**Activity:** Where an entry contains a picture, omit the picture and repeat the rest exactly.

**Data supplied:**
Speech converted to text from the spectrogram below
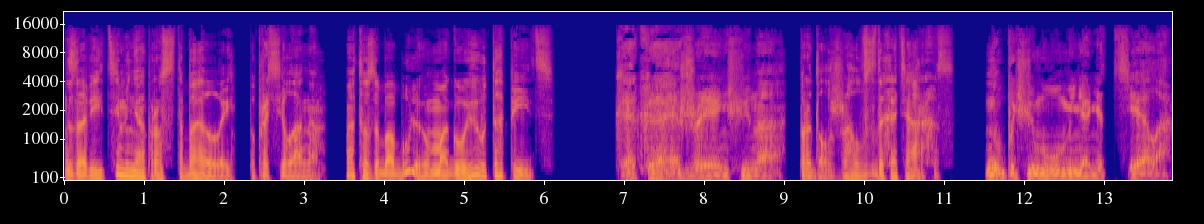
«Зовите меня просто Беллой», — попросила она. «А то за бабулю могу и утопить». «Какая женщина!» — продолжал вздыхать Архас. «Ну почему у меня нет тела?»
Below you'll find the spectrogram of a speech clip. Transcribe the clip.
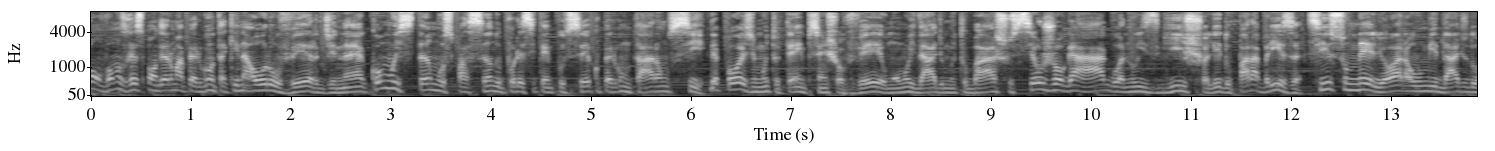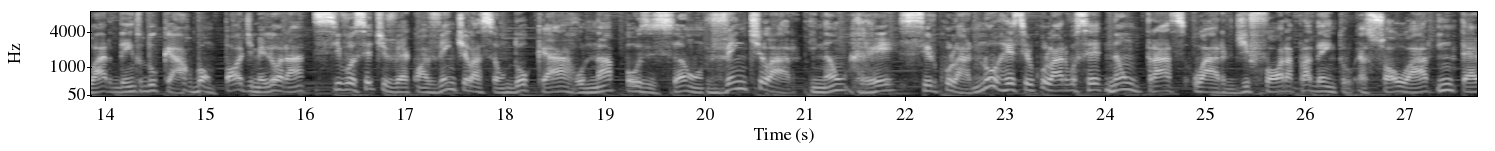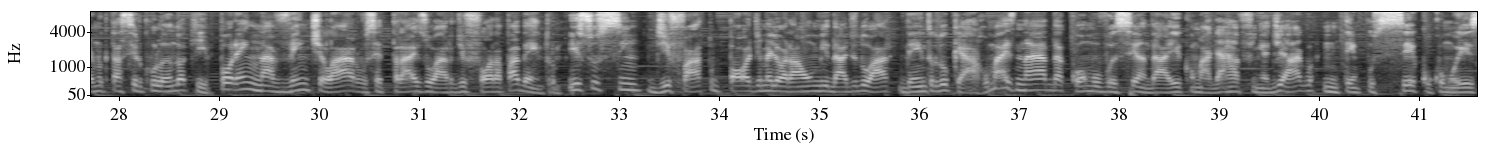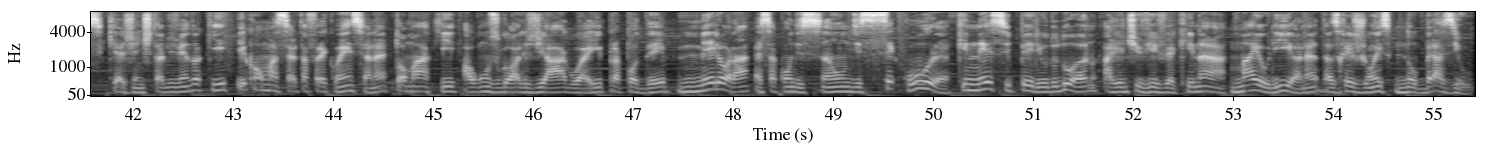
Bom, vamos responder uma pergunta aqui na Ouro Verde, né? Como estamos passando por esse tempo seco? Perguntaram se, depois de muito tempo sem chover, uma umidade muito baixa, se eu jogar água no esguicho ali do para-brisa, se isso melhora a umidade do ar dentro do carro. Bom, pode melhorar se você tiver com a ventilação do carro na posição ventilar e não recircular. No recircular, você não traz o ar de fora para dentro, é só o ar interno que está circulando aqui. Porém, na ventilar, você traz o ar de fora para dentro. Isso sim, de fato, pode melhorar a umidade do ar dentro do carro, mas nada como você andar aí com uma garrafinha de água em tempo seco como esse que a gente está vivendo aqui e com uma certa frequência, né? Tomar aqui alguns goles de água aí para poder melhorar essa condição de secura que nesse período do ano a gente vive aqui na maioria, né, das regiões no Brasil.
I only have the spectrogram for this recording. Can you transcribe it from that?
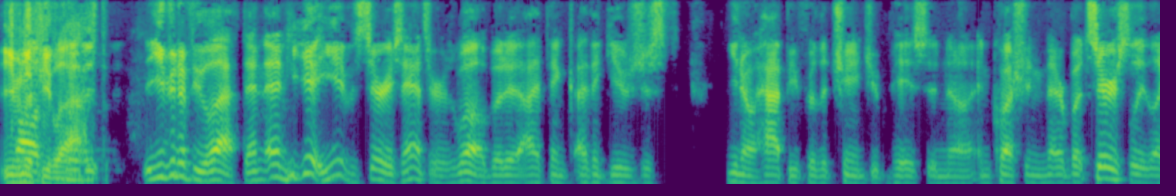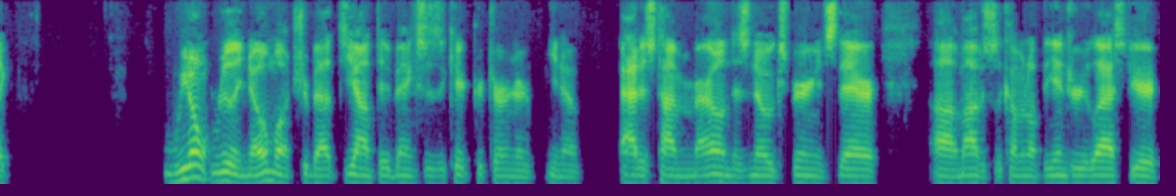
even if he laughed, even if he left, and and he gave, he gave a serious answer as well. But I think I think he was just you know happy for the change of pace and uh, and questioning there. But seriously, like we don't really know much about Deonte Banks as a kick returner. You know, at his time in Maryland, has no experience there. Um, obviously coming off the injury last year.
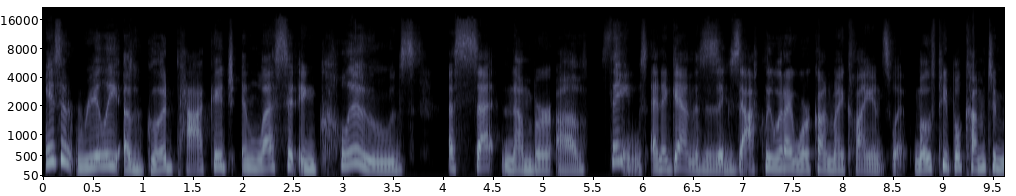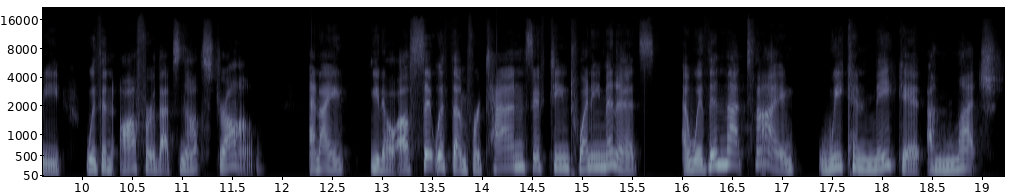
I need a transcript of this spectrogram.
isn't really a good package unless it includes a set number of things. And again, this is exactly what I work on my clients with. Most people come to me with an offer that's not strong. And I, you know, I'll sit with them for 10, 15, 20 minutes. And within that time, we can make it a much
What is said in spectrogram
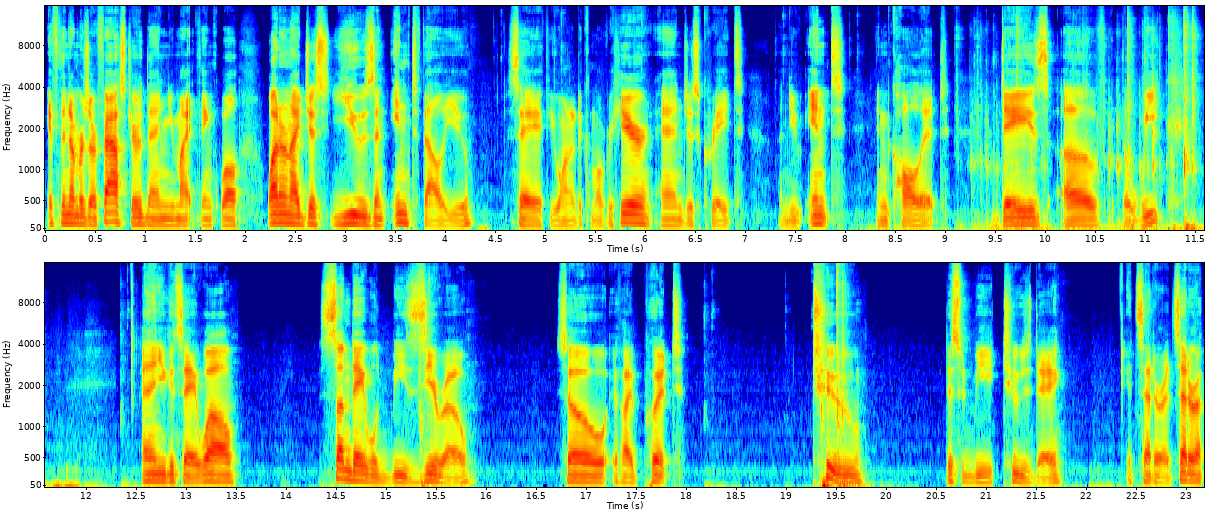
If the numbers are faster, then you might think, well, why don't I just use an int value? Say if you wanted to come over here and just create a new int and call it days of the week. And then you could say, well, Sunday will be zero so if I put 2, this would be Tuesday, etc., etc.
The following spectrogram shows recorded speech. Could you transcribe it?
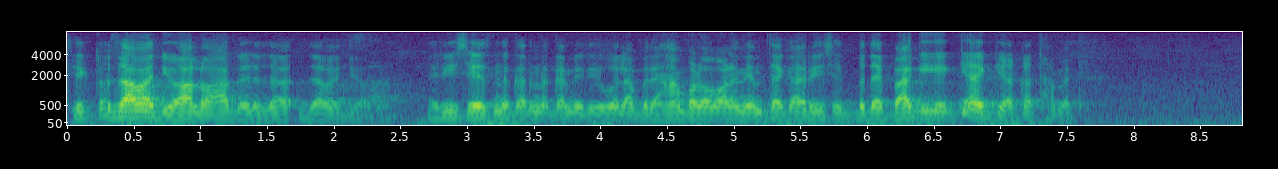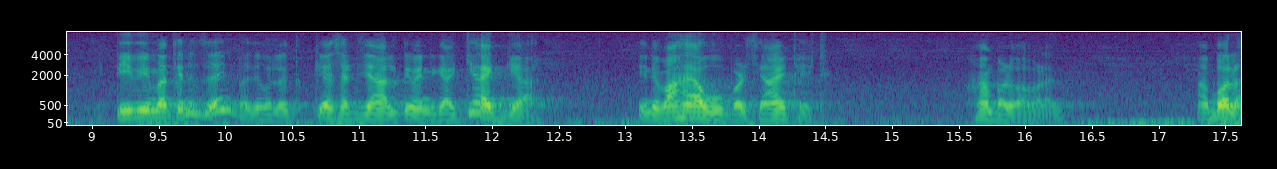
ઠીક, તો જવા દો હાલો, આગળ જવા દો આપણે રિસેસ નકર નકામી ઓલા બધા સાંભળવા વાળાને એમ થાય કે આ રિસેસ બધા ભાગી ગયા, ક્યાં ગયા કથામાંથી? ટીવીમાંથી નથી જાય ને પછી બોલે કેસેટ જ્યાં હાલતી હોય ને ક્યાં ગયા. એને વાહે આવવું પડશે આઠ હેઠ. સાંભળવા વાળાને હા બોલો.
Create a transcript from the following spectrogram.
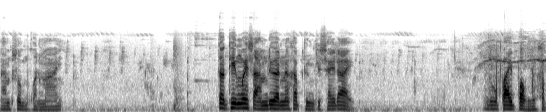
น้ำส้มควันไม้ ต้องทิ้งไว้สามเดือนนะครับ ถึงจะใช้ได้ ดูปลายป่องนะครับ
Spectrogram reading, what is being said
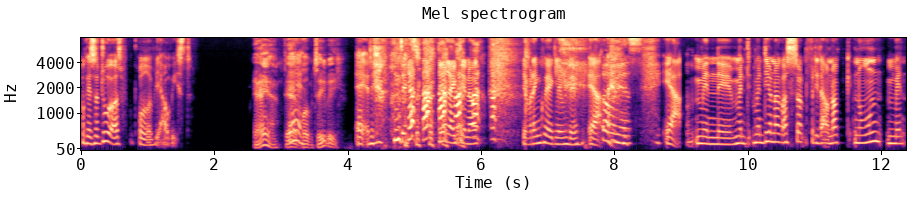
Okay. Så du har også prøvet at blive afvist? Ja, ja, det har Ja, jeg ja. prøvet på tv. Ja, ja, det, det, det er rigtigt nok. Ja, hvordan kunne jeg glemme det? Ja, Oh, yes. ja men, øh, men, men det er jo nok også sundt, fordi der er jo nok nogle mænd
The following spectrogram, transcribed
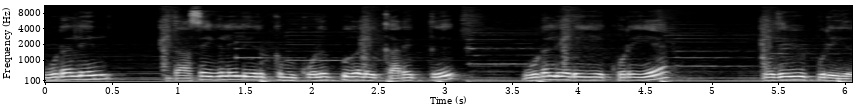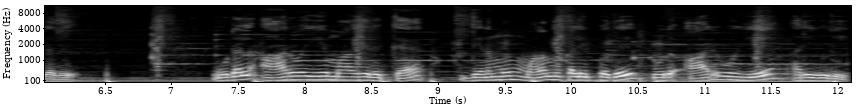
உடலின் தசைகளில் இருக்கும் கொழுப்புகளை கரைத்து உடல் எடையை குறைய உதவி புரிகிறது. உடல் ஆரோக்கியமாக இருக்க தினமும் மலம் கழிப்பது ஒரு ஆரோக்கிய அறிகுறி.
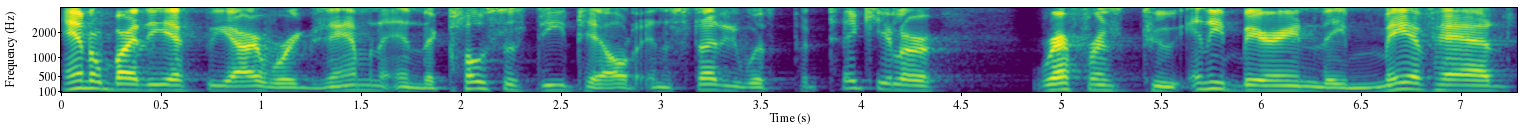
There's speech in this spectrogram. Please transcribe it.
handled by the FBI were examined in the closest detail and studied with particular reference to any bearing they may have had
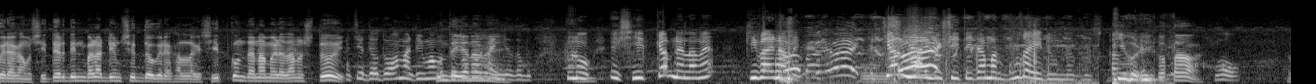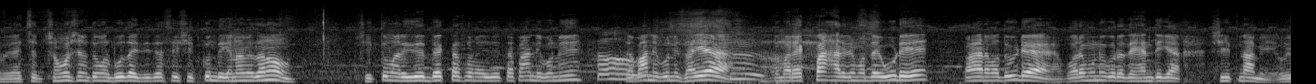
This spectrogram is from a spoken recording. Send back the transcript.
করে খাম। শীতের দিন বেড়া ডিম সিদ্ধ করে খাল লাগে। শীত কোনটা নামে এটা জানোস তুই? আচ্ছা দেও আমার ডিম আমার শুনো এই শীত কেমনে নামে? কি ভাই নামে কেমনে এটা আমার বুঝাই দিউন না কি এই কথা? আচ্ছা সমস্যা নেই তোমার বোঝাই দিতেছি শীত কোন দিকে নামে জানো? শীত তোমার এই যে দেখতেছো না এই যে তা পানি বনে? তা পানি বনে যাইয়া তোমার এক পাহাড়ের মধ্যে উড়ে পাহাড়ের মধ্যে উড়ে পরে মনে করো যে হ্যান থেকে শীত নামে। ওই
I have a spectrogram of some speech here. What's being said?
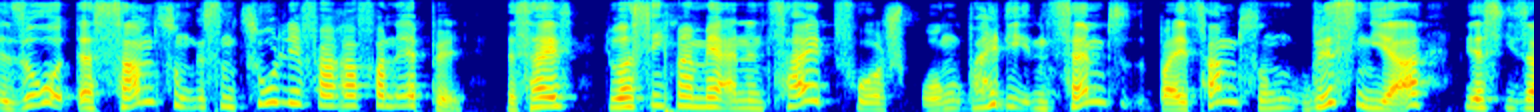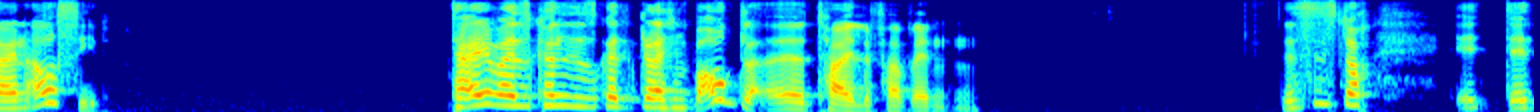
so, dass Samsung ist ein Zulieferer von Apple. Das heißt, du hast nicht mal mehr einen Zeitvorsprung, weil die in Sams bei Samsung wissen ja, wie das Design aussieht. Teilweise können sie sogar die gleichen Bauteile verwenden. Das ist doch, äh, das,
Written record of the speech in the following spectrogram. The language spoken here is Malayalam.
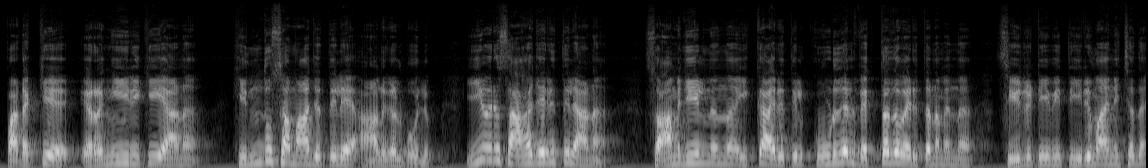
പടയ്ക്ക് ഇറങ്ങിയിരിക്കുകയാണ് ഹിന്ദു സമാജത്തിലെ ആളുകൾ പോലും. ഈ ഒരു സാഹചര്യത്തിലാണ് സ്വാമിജിയിൽ നിന്ന് ഇക്കാര്യത്തിൽ കൂടുതൽ വ്യക്തത വരുത്തണമെന്ന് സി ഡി ടി വി തീരുമാനിച്ചത്?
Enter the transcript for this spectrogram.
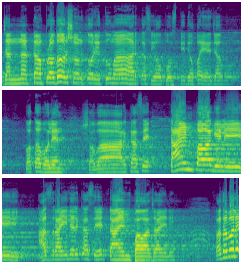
জান্নাতটা প্রদর্শন করে তোমার কাছে উপস্থিত হয়ে যাব। কথা বলেন, সবার কাছে টাইম পাওয়া গেলে আজরাইলের কাছে টাইম পাওয়া যায়নি। কথা বলে?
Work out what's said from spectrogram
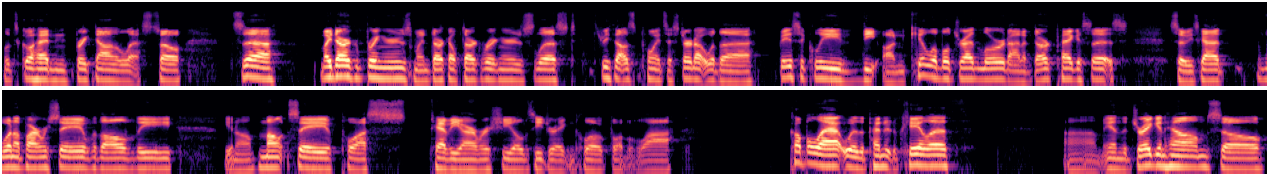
let's go ahead and break down the list. So it's uh my Dark Bringers, my Dark Elf Dark Bringers list, three thousand points. I start out with a basically the unkillable Dreadlord on a Dark Pegasus. So he's got one up armor save with all of the, you know, mount save plus heavy armor, shield, sea dragon cloak, blah blah blah. Couple that with a pendant of Khaeleth um, and the dragon helm, so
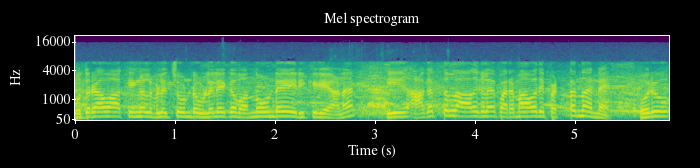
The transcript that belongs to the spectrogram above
മുദ്രാവാക്യങ്ങൾ വിളിച്ചുകൊണ്ട് ഉള്ളിലേക്ക് വന്നുകൊണ്ടേ ഇരിക്കുകയാണ്. ഈ അകത്തുള്ള ആളുകളെ പരമാവധി പെട്ടെന്ന് തന്നെ ഒരു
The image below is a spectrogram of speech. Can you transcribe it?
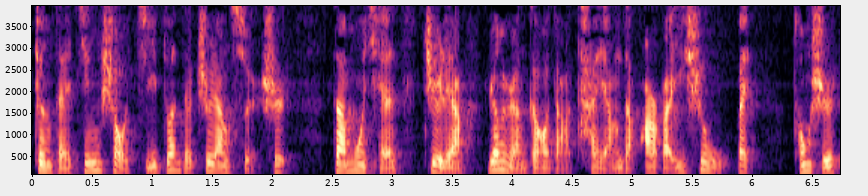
正在经受极端的质量损失，但目前质量仍然高达太阳的二百一十五倍，同时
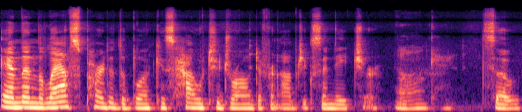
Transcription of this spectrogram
And then the last part of the book is how to draw different objects in nature. Oh, okay. So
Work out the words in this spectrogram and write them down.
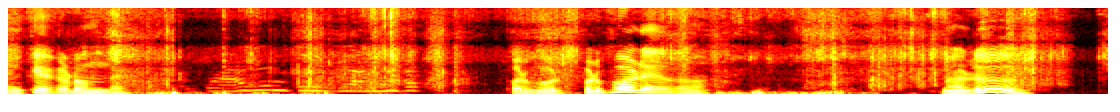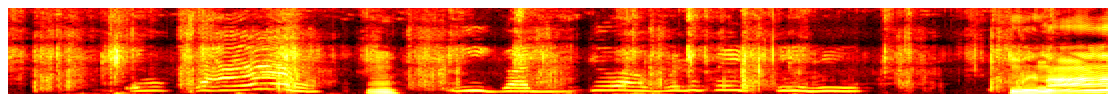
ఇంకెక్కడ ఉంది. పడిపోడు పడిపోడు ఏదో. నాడు. ఇంకా ఉం. ఈ గడ్డి అక్కడ పెట్టింది. మీ నాన్న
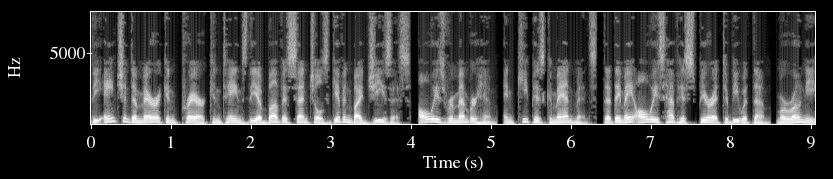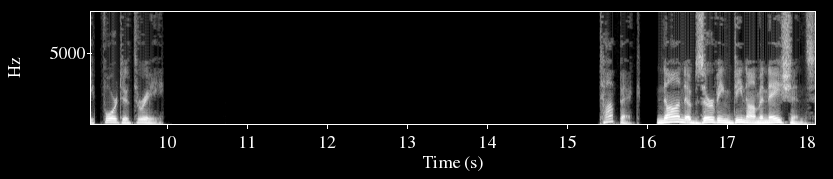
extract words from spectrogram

**Response area:**
Speech converted to text from the spectrogram below
«Зовите меня просто Беллой», — попросила она. «А то за бабулю могу и утопить». «Какая женщина!» — продолжал вздыхать Архас. «Ну почему у меня нет тела?»
Below you'll find the spectrogram of a speech clip. Transcribe the clip.
Bom, vamos responder uma pergunta aqui na Ouro Verde, né? Como estamos passando por esse tempo seco? Perguntaram se, depois de muito tempo sem chover, uma umidade muito baixa, se eu jogar água no esguicho ali do para-brisa, se isso melhora a umidade do ar dentro do carro. Bom, pode melhorar se você tiver com a ventilação do carro na posição ventilar e não recircular. No recircular, você não traz o ar de fora para dentro, é só o ar interno que está circulando aqui. Porém, na ventilar, você traz o ar de fora para dentro. Isso sim, de fato, pode melhorar a umidade do ar dentro do carro, mas nada como você andar aí com uma garrafinha de água em tempo seco como esse que a gente está vivendo aqui e com uma certa frequência, né? Tomar aqui alguns goles de água aí para poder melhorar essa condição de secura que nesse período do ano a gente vive aqui na maioria, né, das regiões no Brasil.
I only have the spectrogram for this recording. Can you transcribe it from that?
even if he laughed, even if he left, and and he gave, he gave a serious answer as well. But I think I think he was just you know happy for the change of pace and uh, and questioning there. But seriously, like we don't really know much about Deonte Banks as a kick returner. You know, at his time in Maryland, has no experience there. Um, obviously coming off the injury last year.
I need a transcript of this spectrogram.
isn't really a good package unless it includes a set number of things. And again, this is exactly what I work on my clients with. Most people come to me with an offer that's not strong. And I, you know, I'll sit with them for 10, 15, 20 minutes. And within that time, we can make it a much
What is said in spectrogram
If the numbers are faster, then you might think, well, why don't I just use an int value? Say if you wanted to come over here and just create a new int and call it days of the week. And then you could say, well, Sunday will be zero so if I put 2, this would be Tuesday, etc., etc.
The following spectrogram shows recorded speech. Could you transcribe it?
ઠીક, તો જવા દો હાલો, આગળ જવા દો આપણે રિસેસ નકર નકામી ઓલા બધા સાંભળવા વાળાને એમ થાય કે આ રિસેસ બધા ભાગી ગયા, ક્યાં ગયા કથામાંથી? ટીવીમાંથી નથી જાય ને પછી બોલે કેસેટ જ્યાં હાલતી હોય ને ક્યાં ગયા. એને વાહે આવવું પડશે આઠ હેઠ. સાંભળવા વાળાને હા બોલો.
Create a transcript from the following spectrogram.
น้ำส้มควันไม้ ต้องทิ้งไว้สามเดือนนะครับ ถึงจะใช้ได้ ดูปลายป่องนะครับ
Spectrogram reading, what is being said
Okay. Så du har også prøvet at blive afvist? Ja, ja, det har Ja, jeg ja. prøvet på tv. Ja, ja, det, det, det er rigtigt nok. Ja, hvordan kunne jeg glemme det? Ja, Oh, yes. ja men, øh, men, men det er jo nok også sundt, fordi der er jo nok nogle mænd
The following spectrogram, transcribed
உடலின் தசைகளில் இருக்கும் கொழுப்புகளை கரைத்து உடல் எடையை குறைய உதவி புரிகிறது. உடல் ஆரோக்கியமாக இருக்க தினமும் மலம் கழிப்பது ஒரு ஆரோக்கிய அறிகுறி.
There's speech in this spectrogram. Please transcribe it.
handled by the FBI were examined in the closest detail and studied with particular reference to any bearing they may have had
This spectrogram is from a spoken recording. Send back the transcript.
করে খাম। শীতের দিন বেড়া ডিম সিদ্ধ করে খাল লাগে। শীত কোনটা নামে এটা জানোস তুই? আচ্ছা দেও আমার ডিম আমার শুনো এই শীত কেমনে নামে? কি ভাই নামে কেমনে এটা আমার বুঝাই দিউন না কি এই কথা? আচ্ছা সমস্যা নেই তোমার বোঝাই দিতেছি শীত কোন দিকে নামে জানো? শীত তোমার এই যে দেখতেছো না এই যে তা পানি বনে? তা পানি বনে যাইয়া তোমার এক পাহাড়ের মধ্যে উড়ে পাহাড়ের মধ্যে উড়ে পরে মনে করো যে হ্যান থেকে শীত নামে। ওই
I have a spectrogram of some speech here. What's being said?
so, dass Samsung ist ein Zulieferer von Apple. Das heißt, du hast nicht mal mehr einen Zeitvorsprung, weil die in Sams bei Samsung wissen ja, wie das Design aussieht. Teilweise können sie sogar die gleichen Bauteile verwenden. Das ist doch, äh, das,
Written record of the speech in the following spectrogram. The language spoken here is Malayalam.
പടയ്ക്ക് ഇറങ്ങിയിരിക്കുകയാണ് ഹിന്ദു സമാജത്തിലെ ആളുകൾ പോലും. ഈ ഒരു സാഹചര്യത്തിലാണ് സ്വാമിജിയിൽ നിന്ന് ഇക്കാര്യത്തിൽ കൂടുതൽ വ്യക്തത വരുത്തണമെന്ന് സി ഡി ടി വി തീരുമാനിച്ചത്?
Enter the transcript for this spectrogram.
জান্নাতটা প্রদর্শন করে তোমার কাছে উপস্থিত হয়ে যাব। কথা বলেন, সবার কাছে টাইম পাওয়া গেলে আজরাইলের কাছে টাইম পাওয়া যায়নি। কথা বলে?
Work out what's said from spectrogram
let's go ahead and break down the list. So it's uh my Dark Bringers, my Dark Elf Dark Bringers list, three thousand points. I start out with a basically the unkillable Dreadlord on a Dark Pegasus. So he's got one up armor save with all of the, you know, mount save plus heavy armor, shield, sea dragon cloak, blah blah blah. Couple that with a pendant of Khaeleth um, and the dragon helm, so
The transcript that belongs to the spectrogram above
മുദ്രാവാക്യങ്ങൾ വിളിച്ചുകൊണ്ട് ഉള്ളിലേക്ക് വന്നുകൊണ്ടേ ഇരിക്കുകയാണ്. ഈ അകത്തുള്ള ആളുകളെ പരമാവധി പെട്ടെന്ന് തന്നെ ഒരു
The image below is a spectrogram of speech. Can you transcribe it?
正在经受极端的质量损失，但目前质量仍然高达太阳的二百一十五倍，同时
Transcription of this spectrogram
And then the last part of the book is how to draw different objects in nature. Oh, okay. So
Work out the words in this spectrogram and write them down.
ఇంకెక్కడ ఉంది. పడిపోడు పడిపోడు ఏదో. నాడు. ఇంకా ఉం. ఈ గడ్డి అక్కడ పెట్టింది. మీ నాన్న
extract words from spectrogram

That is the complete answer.